● **INSTRUCTIONS FOR THE TASK**: Below, some lines carry pictures; leave those pictures out and retype exactly the lines from the one with "What is this signal, and what does it say?" through the one with "Assigned utterance: n".

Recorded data
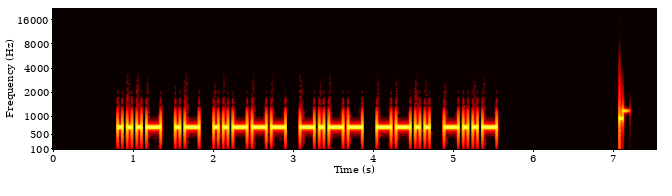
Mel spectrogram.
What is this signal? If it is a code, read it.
Morse code, heard as a keyed tone, about 20 wpm, 700 Hz. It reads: VA2YZX
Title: 2023 SOTA Chaser Call Signs - 20wpm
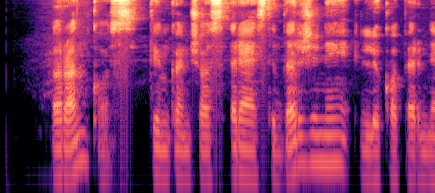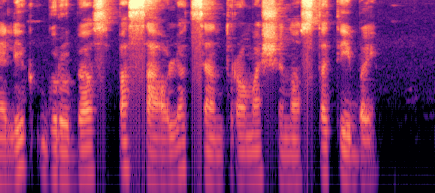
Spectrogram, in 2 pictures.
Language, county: Lithuanian, Telšiai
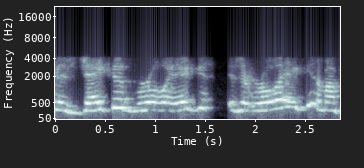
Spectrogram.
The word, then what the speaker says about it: Roig: Is it Roig? Am I pronouncing that right?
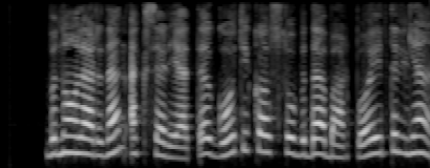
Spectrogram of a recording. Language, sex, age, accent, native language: Uzbek, female, 18-24, Toshkent shahri, Uzbek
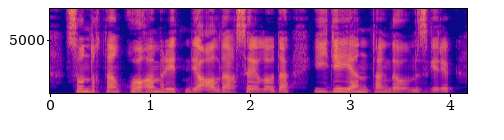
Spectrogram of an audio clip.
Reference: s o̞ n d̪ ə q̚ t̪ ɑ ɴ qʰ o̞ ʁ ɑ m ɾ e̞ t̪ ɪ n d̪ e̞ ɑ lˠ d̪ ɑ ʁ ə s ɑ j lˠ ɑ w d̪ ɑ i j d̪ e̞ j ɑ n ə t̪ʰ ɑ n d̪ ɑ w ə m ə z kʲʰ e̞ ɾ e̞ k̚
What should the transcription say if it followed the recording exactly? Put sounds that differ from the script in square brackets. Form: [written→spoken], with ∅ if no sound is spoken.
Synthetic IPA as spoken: s o̞ n d̪ ə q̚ t̪ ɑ ɴ qʰ o̞ ʁ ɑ m ɾ e̞ t̪ ɪ n d̪ e̞ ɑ lˠ d̪ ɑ ʁ ə s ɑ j lˠ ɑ w d̪ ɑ i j d̪ e̞ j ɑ n ə t̪ʰ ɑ [n→ɴ] d̪ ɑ w ə m ə z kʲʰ e̞ ɾ e̞ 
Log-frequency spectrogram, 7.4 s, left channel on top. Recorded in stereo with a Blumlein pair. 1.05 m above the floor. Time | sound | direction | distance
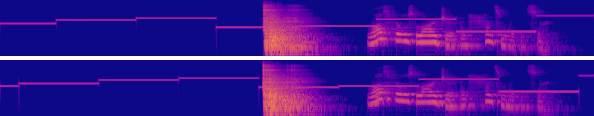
3.3 | a door slam | 40° right | 3.5 m
4.6 | a woman speaking | 5° left | 1.1 m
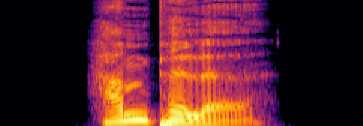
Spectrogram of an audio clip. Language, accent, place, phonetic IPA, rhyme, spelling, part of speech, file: German, Germany, Berlin, [ˈhampələ], -ampələ, hampele, verb, De-hampele.ogg
- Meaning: inflection of hampeln: 1. first-person singular present 2. first-person plural subjunctive I 3. third-person singular subjunctive I 4. singular imperative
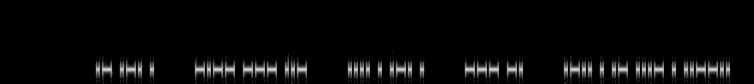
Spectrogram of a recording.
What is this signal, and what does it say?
Morse code, heard as a keyed tone, about 40 wpm, 700 Hz. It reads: ARE YOU HERE ON LEAVE?
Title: 2x Word-Spacing - Sentences from Top 400 Words - 40wpm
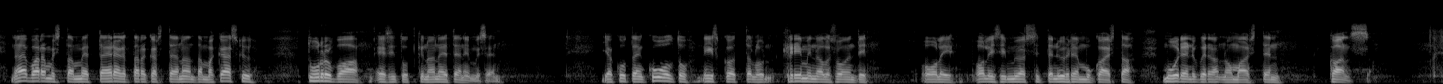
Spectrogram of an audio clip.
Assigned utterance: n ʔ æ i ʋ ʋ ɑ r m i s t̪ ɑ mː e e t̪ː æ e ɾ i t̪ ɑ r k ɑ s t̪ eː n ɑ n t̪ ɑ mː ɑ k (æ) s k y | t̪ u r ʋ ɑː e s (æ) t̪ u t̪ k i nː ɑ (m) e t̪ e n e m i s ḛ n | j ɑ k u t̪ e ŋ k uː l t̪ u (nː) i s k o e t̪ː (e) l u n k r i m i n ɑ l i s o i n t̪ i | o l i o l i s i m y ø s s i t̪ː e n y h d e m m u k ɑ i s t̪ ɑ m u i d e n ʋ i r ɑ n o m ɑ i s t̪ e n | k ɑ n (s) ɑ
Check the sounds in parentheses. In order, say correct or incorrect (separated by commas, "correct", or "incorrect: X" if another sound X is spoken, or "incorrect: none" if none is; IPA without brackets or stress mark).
correct, incorrect: i, incorrect: n, incorrect: n, correct, incorrect: sː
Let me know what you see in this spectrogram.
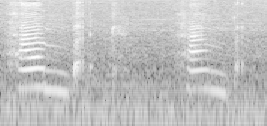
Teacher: The N also changed to M before B. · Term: regressive assimilation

● **SOLVED PROBLEM**:
What is this signal, and what does it say?
Morse code, heard as a keyed tone, about 40 wpm, 700 Hz. It reads: ARE YOU HERE ON LEAVE?
Title: 2x Word-Spacing - Sentences from Top 400 Words - 40wpm
Spectrogram of an audio clip.
Assigned utterance: n ʔ æ i ʋ ʋ ɑ r m i s t̪ ɑ mː e e t̪ː æ e ɾ i t̪ ɑ r k ɑ s t̪ eː n ɑ n t̪ ɑ mː ɑ k (æ) s k y | t̪ u r ʋ ɑː e s (æ) t̪ u t̪ k i nː ɑ (m) e t̪ e n e m i s ḛ n | j ɑ k u t̪ e ŋ k uː l t̪ u (nː) i s k o e t̪ː (e) l u n k r i m i n ɑ l i s o i n t̪ i | o l i o l i s i m y ø s s i t̪ː e n y h d e m m u k ɑ i s t̪ ɑ m u i d e n ʋ i r ɑ n o m ɑ i s t̪ e n | k ɑ n (s) ɑ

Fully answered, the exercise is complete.